■ Try it ■
Skip the images and repeat every entry word for word.

■ Extracted data entries ■
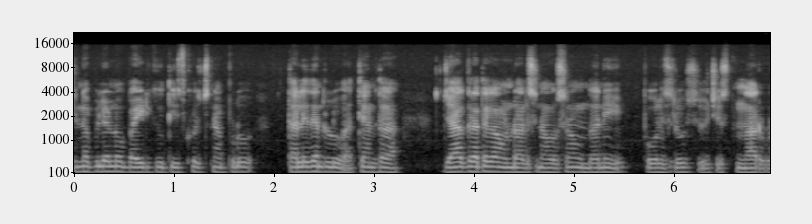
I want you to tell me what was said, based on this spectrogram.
చిన్నపిల్లలను బయటికి తీసుకొచ్చినప్పుడు తల్లిదండ్రులు అత్యంత జాగ్రత్తగా ఉండాల్సిన అవసరం ఉందని పోలీసులు సూచిస్తున్నారు.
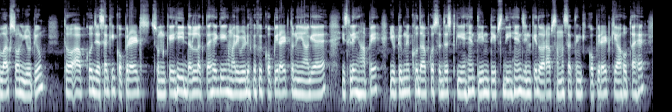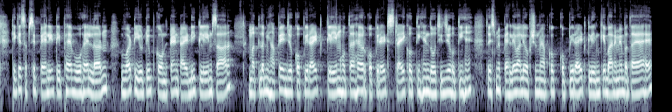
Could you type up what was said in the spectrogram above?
works on YouTube तो आपको जैसा कि कॉपीराइट सुन के ही डर लगता है कि हमारी वीडियो पे कोई कॉपीराइट तो नहीं आ गया है, इसलिए यहाँ पे यूट्यूब ने खुद आपको सजेस्ट किए हैं तीन टिप्स दी हैं, जिनके द्वारा आप समझ सकते हैं कि कॉपीराइट क्या होता है। ठीक है, सबसे पहली टिप है, वो है learn what YouTube content ID claims are मतलब यहाँ पे जो कॉपीराइट क्लेम होता है और कॉपीराइट स्ट्राइक होती हैं, दो चीज़ें होती हैं तो इसमें पहले वाले ऑप्शन में आपको कॉपीराइट क्लेम के बारे में बताया है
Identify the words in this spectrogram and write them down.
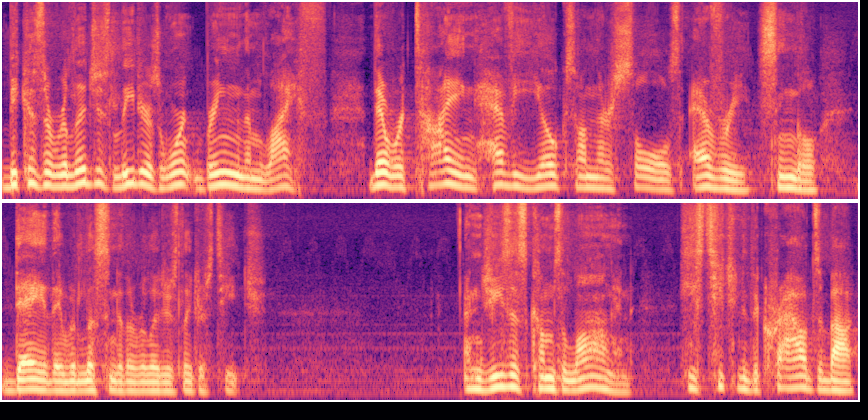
Because the religious leaders weren't bringing them life. They were tying heavy yokes on their souls every single day they would listen to the religious leaders teach. And Jesus comes along and he's teaching to the crowds about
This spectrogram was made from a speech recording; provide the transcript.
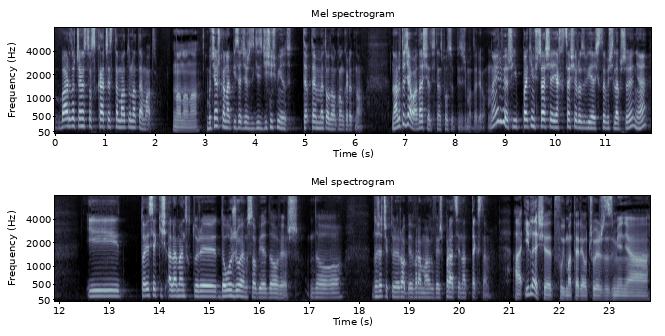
bardzo często skacze z tematu na temat. No, no, no. Bo ciężko napisać, że jest 10 minut te, tę metodą konkretną. No ale to działa, da się w ten sposób pisać materiał. No i wiesz, i po jakimś czasie ja chcę się rozwijać, chcę być lepszy, nie? I to jest jakiś element, który dołożyłem sobie do, wiesz, do, do rzeczy, które robię w ramach, wiesz, pracy nad tekstem. A ile się twój materiał czujesz, zmienia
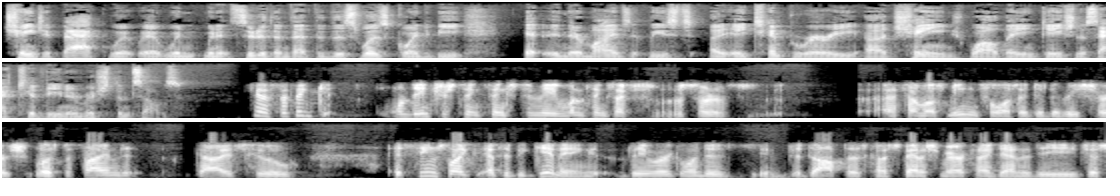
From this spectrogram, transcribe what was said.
change it back when when it suited them. That this was going to be in their minds at least, a, a temporary uh, change while they engage in this activity and enrich themselves. Yes, I think one of the interesting things to me, one of the things I sort of I found most meaningful as I did the research was to find guys who it seems like at the beginning they were going to adopt this kind of Spanish American identity just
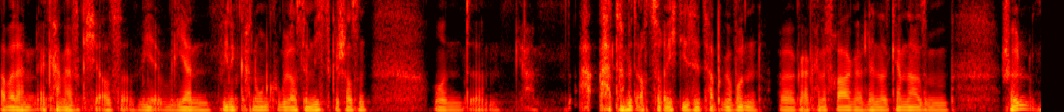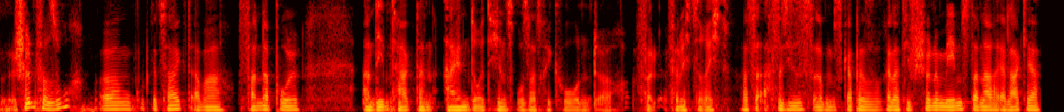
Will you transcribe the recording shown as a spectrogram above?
aber dann kam er wirklich aus wie, wie, ein, wie eine Kanonenkugel aus dem Nichts geschossen und ähm, ja, hat damit auch zu Recht diese Etappe gewonnen, äh, gar keine Frage. Lennart Kemner, also schön, schön Versuch, ähm, gut gezeigt, aber Van der Poel an dem Tag dann eindeutig ins rosa Trikot und äh, völlig zu Recht. Hast hast du dieses, ähm, es gab ja so relativ schöne Memes danach, er lag ja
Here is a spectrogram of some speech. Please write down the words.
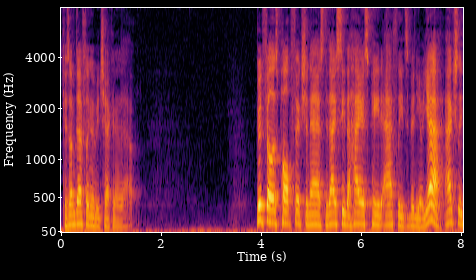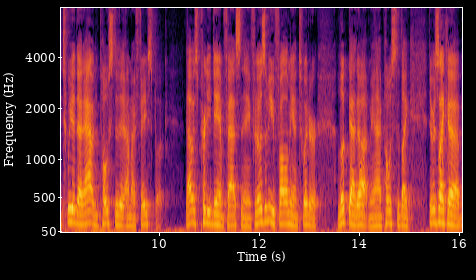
because I'm definitely going to be checking it out. Goodfellas Pulp Fiction asked, Did I see the highest paid athletes video? Yeah, I actually tweeted that out and posted it on my Facebook. That was pretty damn fascinating. For those of you who follow me on Twitter, look that up, man. I posted like there was like a,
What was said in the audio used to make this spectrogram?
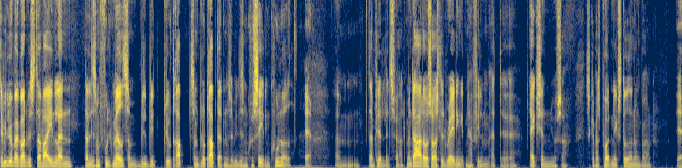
Det ville jo være godt, hvis der var en eller anden, der ligesom fulgte med, som ville blive, blive dræbt, som blev dræbt af den, så vi ligesom kunne se, at den kunne noget. Ja. Um, der bliver det lidt svært. Men der er der jo så også lidt rating i den her film, at uh, action jo så skal passe på, at den ikke støder nogen børn. Ja.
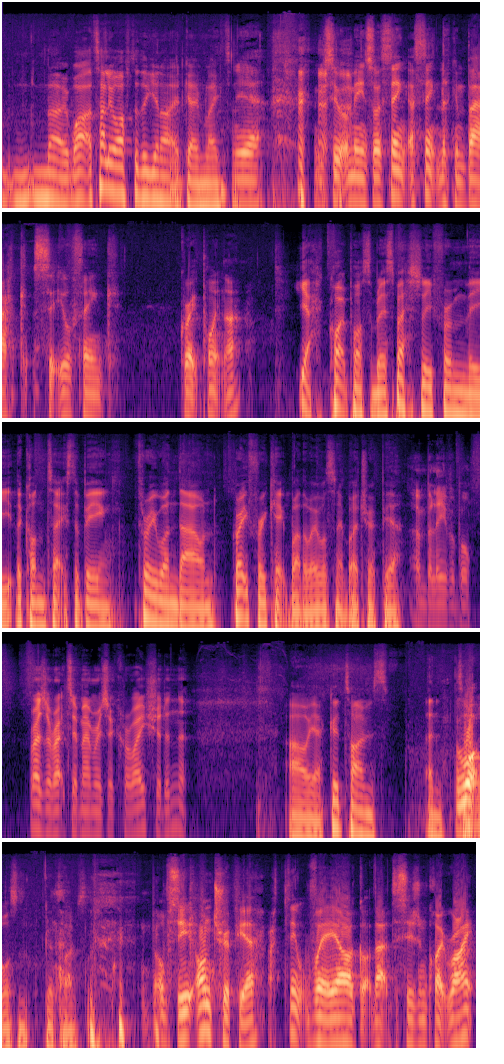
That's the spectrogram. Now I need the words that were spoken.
no. Well, I'll tell you after the United game later. Yeah, you see what I mean. So I think I think looking back, City will think, great point that. Yeah, quite possibly, especially from the, the context of being 3 1 down. Great free kick, by the way, wasn't it, by Trippier? Unbelievable. Resurrected memories of Croatia, didn't it? Oh, yeah, good times. And But what- it wasn't good times. Obviously on Trippier, I think VAR got that decision quite right.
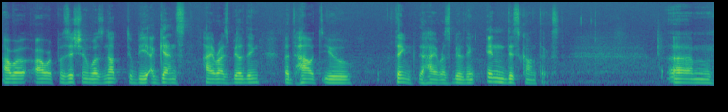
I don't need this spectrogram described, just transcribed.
our, our position was not to be against high-rise building, but how you think the high-rise building in this context. Um,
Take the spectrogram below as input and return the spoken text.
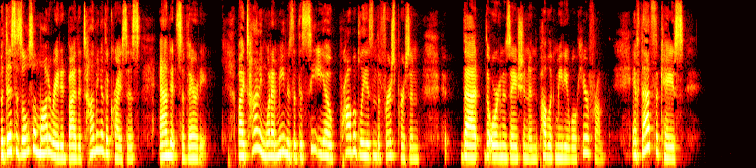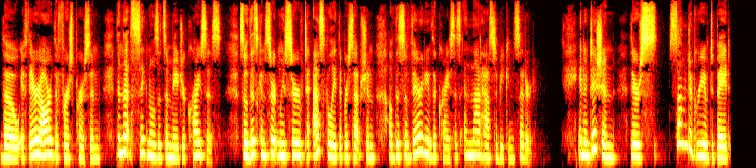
But this is also moderated by the timing of the crisis and its severity. By timing, what I mean is that the CEO probably isn't the first person that the organization and the public media will hear from. If that's the case, Though, if they are the first person, then that signals it's a major crisis. So this can certainly serve to escalate the perception of the severity of the crisis, and that has to be considered. In addition, there's some degree of debate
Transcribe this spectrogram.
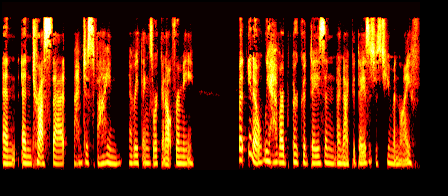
and and trust that I'm just fine. Everything's working out for me. But you know, we have our, our good days and our not good days. It's just human life.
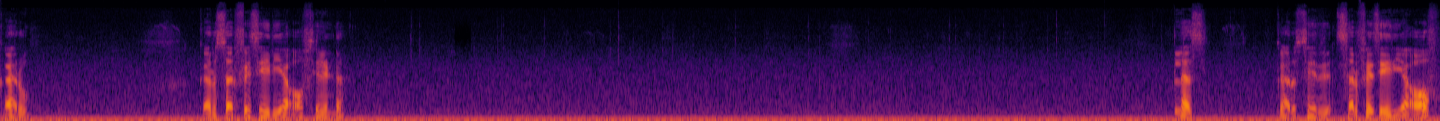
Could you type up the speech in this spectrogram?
करो। करो surface area of cylinder plus करो surface area of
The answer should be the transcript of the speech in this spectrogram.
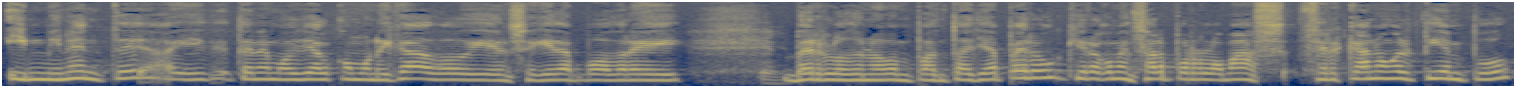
inminente. Ahí tenemos ya el comunicado y enseguida podréis verlo de nuevo en pantalla, pero quiero comenzar por lo más cercano en el tiempo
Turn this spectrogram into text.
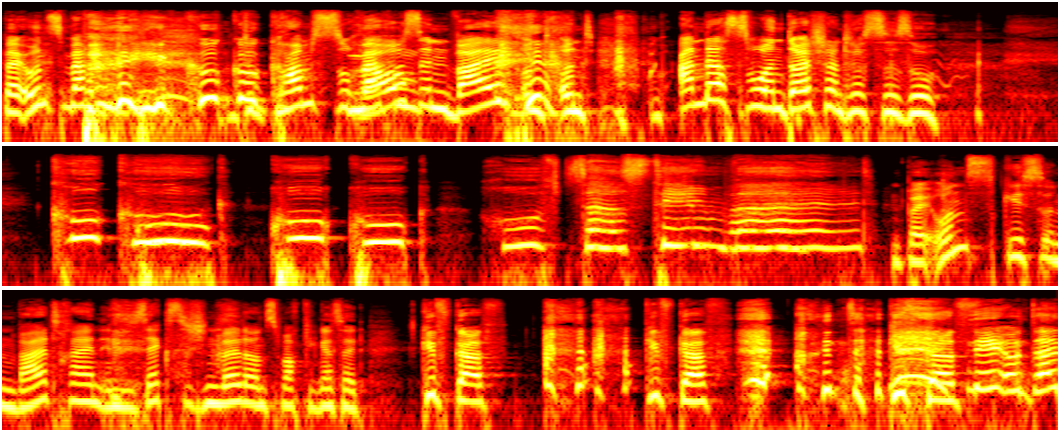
bei uns machen die Du Kuckuck. kommst so raus in den Wald und, und anderswo in Deutschland hörst du so Kuckuck. Kuckuck ruft's aus dem Wald. Und bei uns gehst du in den Wald rein, in die sächsischen Wälder und es macht die ganze Zeit Gifgaff, Gifgaff. Und dann, Gifgaff. nee, und dann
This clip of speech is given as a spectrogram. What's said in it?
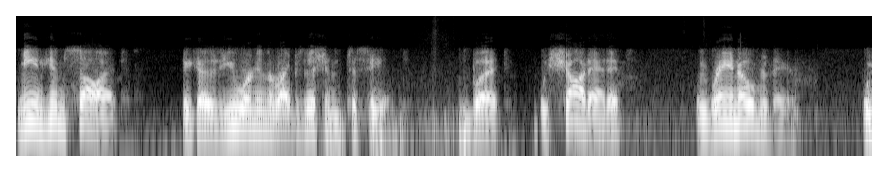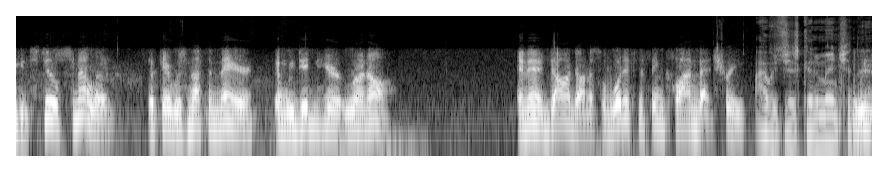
me and him saw it because you weren't in the right position to see it. But we shot at it, we ran over there, we could still smell it, but there was nothing there, and we didn't hear it run off. And then it dawned on us, well, what if the thing climbed that tree? I was just going to mention We-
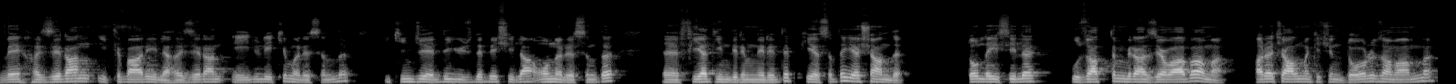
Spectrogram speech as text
ve Haziran itibariyle Haziran Eylül-Ekim arasında ikinci elde %5 ila 10 arasında fiyat indirimleri de piyasada yaşandı. Dolayısıyla uzattım biraz cevabı ama araç almak için doğru zaman mı?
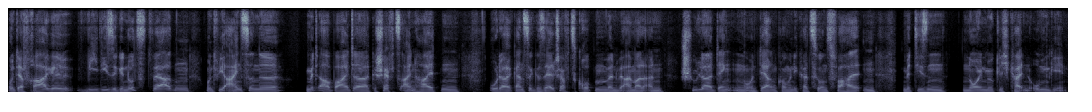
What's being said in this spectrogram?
und der Frage, wie diese genutzt werden und wie einzelne Mitarbeiter, Geschäftseinheiten oder ganze Gesellschaftsgruppen, wenn wir einmal an Schüler denken und deren Kommunikationsverhalten mit diesen neuen Möglichkeiten umgehen.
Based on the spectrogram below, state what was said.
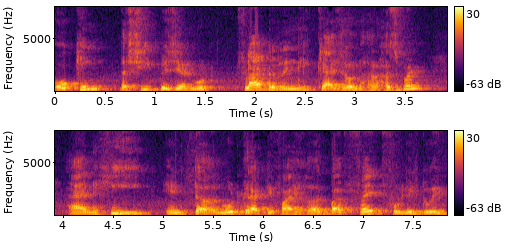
O king, the she pigeon would flatteringly cajole her husband, and he, in turn, would gratify her by faithfully doing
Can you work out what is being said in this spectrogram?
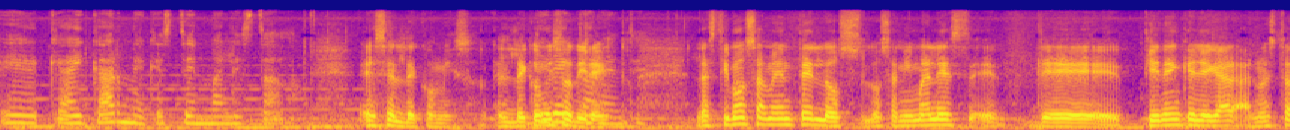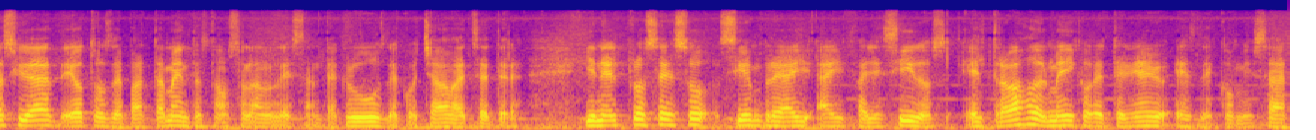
eh, que hay carne que esté en mal estado? Es el decomiso, el decomiso directo. Lastimosamente los, los animales eh, tienen que llegar a nuestra ciudad de otros departamentos, estamos hablando de Santa Cruz, de Cochabamba, etc. Y en el proceso siempre hay, hay fallecidos. El trabajo del médico veterinario es decomisar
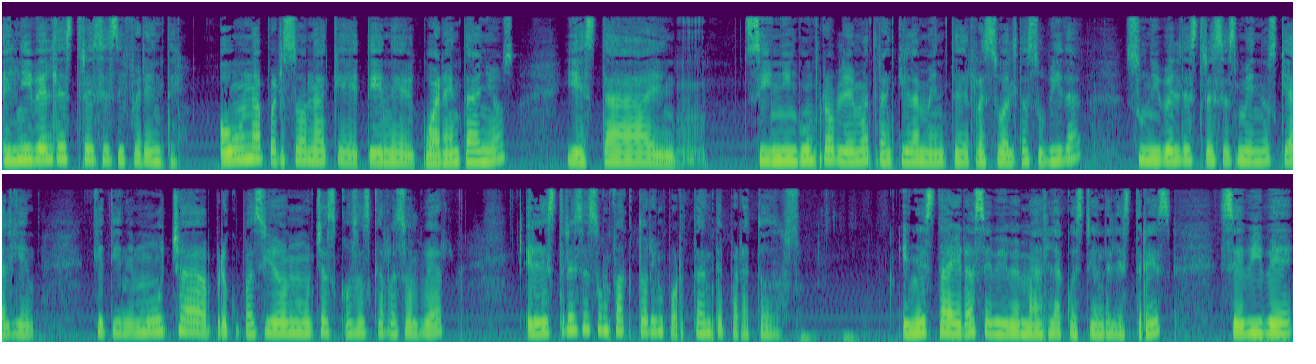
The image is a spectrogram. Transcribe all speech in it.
El nivel de estrés es diferente. O una persona que tiene 40 años y está sin ningún problema, tranquilamente resuelta su vida, su nivel de estrés es menos que alguien que tiene mucha preocupación, muchas cosas que resolver. El estrés es un factor importante para todos. En esta era se vive más la cuestión del estrés se vive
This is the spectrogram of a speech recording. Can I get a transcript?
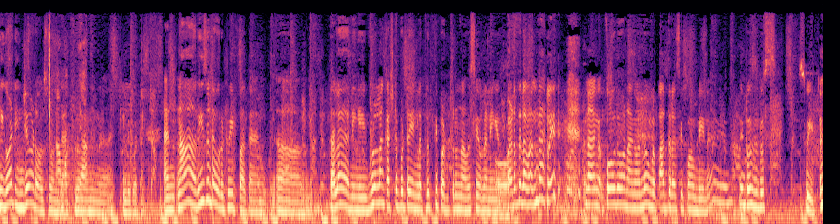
he got injured also அந்த ஃபிலிம்னு கேள்விப்பட்டேன் அண்ட் நான் ரீசெண்டாக ஒரு ட்வீட் பார்த்தேன். தலை நீங்க இவ்வளோலாம் கஷ்டப்பட்டு எங்களை திருப்திப்படுத்தணும்னு அவசியம் இல்லை. நீங்க படத்துல வந்தாலே நாங்க போதும் நாங்க வந்து உங்களை பார்த்து ரசிப்போம் அப்படின்னு. It was it was sweet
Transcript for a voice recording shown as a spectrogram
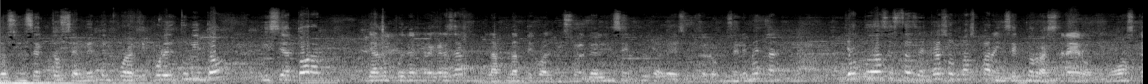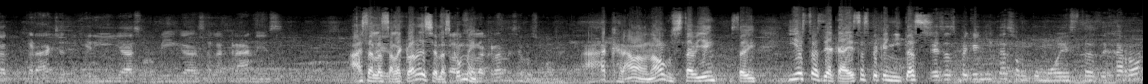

■ Response area ■
I want you to tell me what was said, based on this spectrogram.
చిన్నపిల్లలను బయటికి తీసుకొచ్చినప్పుడు తల్లిదండ్రులు అత్యంత జాగ్రత్తగా ఉండాల్సిన అవసరం ఉందని పోలీసులు సూచిస్తున్నారు.
Could you type up what was said in the spectrogram above?
works on YouTube तो आपको जैसा कि कॉपीराइट सुन के ही डर लगता है कि हमारी वीडियो पे कोई कॉपीराइट तो नहीं आ गया है, इसलिए यहाँ पे यूट्यूब ने खुद आपको सजेस्ट किए हैं तीन टिप्स दी हैं, जिनके द्वारा आप समझ सकते हैं कि कॉपीराइट क्या होता है। ठीक है, सबसे पहली टिप है, वो है learn what YouTube content ID claims are मतलब यहाँ पे जो कॉपीराइट क्लेम होता है और कॉपीराइट स्ट्राइक होती हैं, दो चीज़ें होती हैं तो इसमें पहले वाले ऑप्शन में आपको कॉपीराइट क्लेम के बारे में बताया है
Identify the words in this spectrogram and write them down.
Because the religious leaders weren't bringing them life. They were tying heavy yokes on their souls every single day they would listen to the religious leaders teach. And Jesus comes along and he's teaching to the crowds about
This spectrogram was made from a speech recording; provide the transcript.
bardzo często skacze z tematu na temat. No, no, no. Bo ciężko napisać, że jest 10 minut te, tę metodą konkretną. No ale to działa, da się w ten sposób pisać materiał. No i wiesz, i po jakimś czasie ja chcę się rozwijać, chcę być lepszy, nie? I to jest jakiś element, który dołożyłem sobie do, wiesz, do, do rzeczy, które robię w ramach, wiesz, pracy nad tekstem. A ile się twój materiał czujesz, zmienia
From this spectrogram, transcribe what was said.
change it back when when it suited them. That this was going to be in their minds at least, a, a temporary uh, change while they engage in this activity and enrich themselves. Yes, I think one of the interesting things to me, one of the things I sort of I found most meaningful as I did the research was to find guys who it seems like at the beginning they were going to adopt this kind of Spanish American identity just
Will you transcribe the recording shown as a spectrogram above?
aber dann kam er wirklich aus wie, wie, ein, wie eine Kanonenkugel aus dem Nichts geschossen und ähm, ja, hat damit auch zu Recht diese Etappe gewonnen, äh, gar keine Frage. Lennart Kemner, also schön, schön Versuch, ähm, gut gezeigt, aber Van der Poel an dem Tag dann eindeutig ins rosa Trikot und äh, völlig zu Recht. Hast hast du dieses, ähm, es gab ja so relativ schöne Memes danach, er lag ja
Here is a spectrogram of some speech. Please write down the words.
because I'm definitely going to be checking it out. Goodfellas Pulp Fiction asked, Did I see the highest paid athletes video? Yeah, I actually tweeted that out and posted it on my Facebook. That was pretty damn fascinating. For those of you who follow me on Twitter, look that up, man. I posted like there was like a,
What was said in the audio used to make this spectrogram?
Det ville jo være godt, hvis der var en eller anden, der ligesom fulgte med, som ville blive, blive dræbt, som blev dræbt af den, så vi ligesom kunne se, at den kunne noget. Ja. Um, der bliver det lidt svært. Men der er der jo så også lidt rating i den her film, at uh, action jo så skal passe på, at den ikke støder nogen børn. Ja.
That's the spectrogram. Now I need the words that were spoken.
no. Well, I'll tell you after the United game later. Yeah, you see what I mean. So I think I think looking back, City will think, great point that. Yeah, quite possibly, especially from the, the context of being 3 1 down. Great free kick, by the way, wasn't it, by Trippier? Unbelievable. Resurrected memories of Croatia, didn't it? Oh, yeah, good times. And But what- it wasn't good times. Obviously on Trippier, I think VAR got that decision quite right.
I don't need this spectrogram described, just transcribed.
our, our position was not to be against high-rise building, but how you think the high-rise building in this context. Um,
Take the spectrogram below as input and return the spoken text.
But this is also moderated by the timing of the crisis and its severity. By timing, what I mean is that the CEO probably isn't the first person that the organization and the public media will hear from. If that's the case, Though, if they are the first person, then that signals it's a major crisis. So this can certainly serve to escalate the perception of the severity of the crisis, and that has to be considered. In addition, there's some degree of debate
Transcribe this spectrogram.
and and trust that I'm just fine. Everything's working out for me. But you know, we have our, our good days and our not good days. It's just human life.
Could you type up the speech in this spectrogram?
करो। करो surface area of cylinder plus करो surface area of
The answer should be the transcript of the speech in this spectrogram.
inminente. Ahí tenemos ya el comunicado y enseguida podréis verlo de nuevo en pantalla, pero quiero comenzar por lo más cercano en el tiempo
Turn this spectrogram into text.
bei uns machen die Du Kuckuck. kommst so raus in den Wald und, und anderswo in Deutschland hörst du so Kuckuck. Kuckuck ruft's aus dem Wald. Und bei uns gehst du in den Wald rein, in die sächsischen Wälder und es macht die ganze Zeit Gifgaff, Gifgaff. Und dann, Gifgaff. nee, und dann
This clip of speech is given as a spectrogram. What's said in it?
me and him saw it because you weren't in the right position to see it. But we shot at it, we ran over there, we could still smell it, but there was nothing there, and we didn't hear it run off. And then it dawned on us, well, what if the thing climbed that tree? I was just going to mention We-
Spectrogram speech as text
ve Haziran itibariyle Haziran Eylül-Ekim arasında ikinci elde %5 ila 10 arasında fiyat indirimleri de piyasada yaşandı. Dolayısıyla uzattım biraz cevabı ama araç almak için doğru zaman mı?
What's being said in this spectrogram?
und der Frage, wie diese genutzt werden und wie einzelne Mitarbeiter, Geschäftseinheiten oder ganze Gesellschaftsgruppen, wenn wir einmal an Schüler denken und deren Kommunikationsverhalten mit diesen neuen Möglichkeiten umgehen.
Based on the spectrogram below, state what was said.
O king, the she pigeon would flatteringly cajole her husband, and he, in turn, would gratify her by faithfully doing
Can you work out what is being said in this spectrogram?
eh, que hay carne que esté en mal estado? Es el decomiso, el decomiso directo. Lastimosamente los, los animales eh, tienen que llegar a nuestra ciudad de otros departamentos, estamos hablando de Santa Cruz, de Cochabamba, etc. Y en el proceso siempre hay, hay fallecidos. El trabajo del médico veterinario es decomisar
The image is a spectrogram. Transcribe all speech in it.
El nivel de estrés es diferente. O una persona que tiene 40 años y está sin ningún problema, tranquilamente resuelta su vida, su nivel de estrés es menos que alguien que tiene mucha preocupación, muchas cosas que resolver. El estrés es un factor importante para todos. En esta era se vive más la cuestión del estrés se vive
This is the spectrogram of a speech recording. Can I get a transcript?
he got injured also அந்த ஃபிலிம்னு கேள்விப்பட்டேன் அண்ட் நான் ரீசெண்டாக ஒரு ட்வீட் பார்த்தேன். தலை நீங்க இவ்வளோலாம் கஷ்டப்பட்டு எங்களை திருப்திப்படுத்தணும்னு அவசியம் இல்லை. நீங்க படத்துல வந்தாலே நாங்க போதும் நாங்க வந்து உங்களை பார்த்து ரசிப்போம் அப்படின்னு. It was it was sweet
Transcript for a voice recording shown as a spectrogram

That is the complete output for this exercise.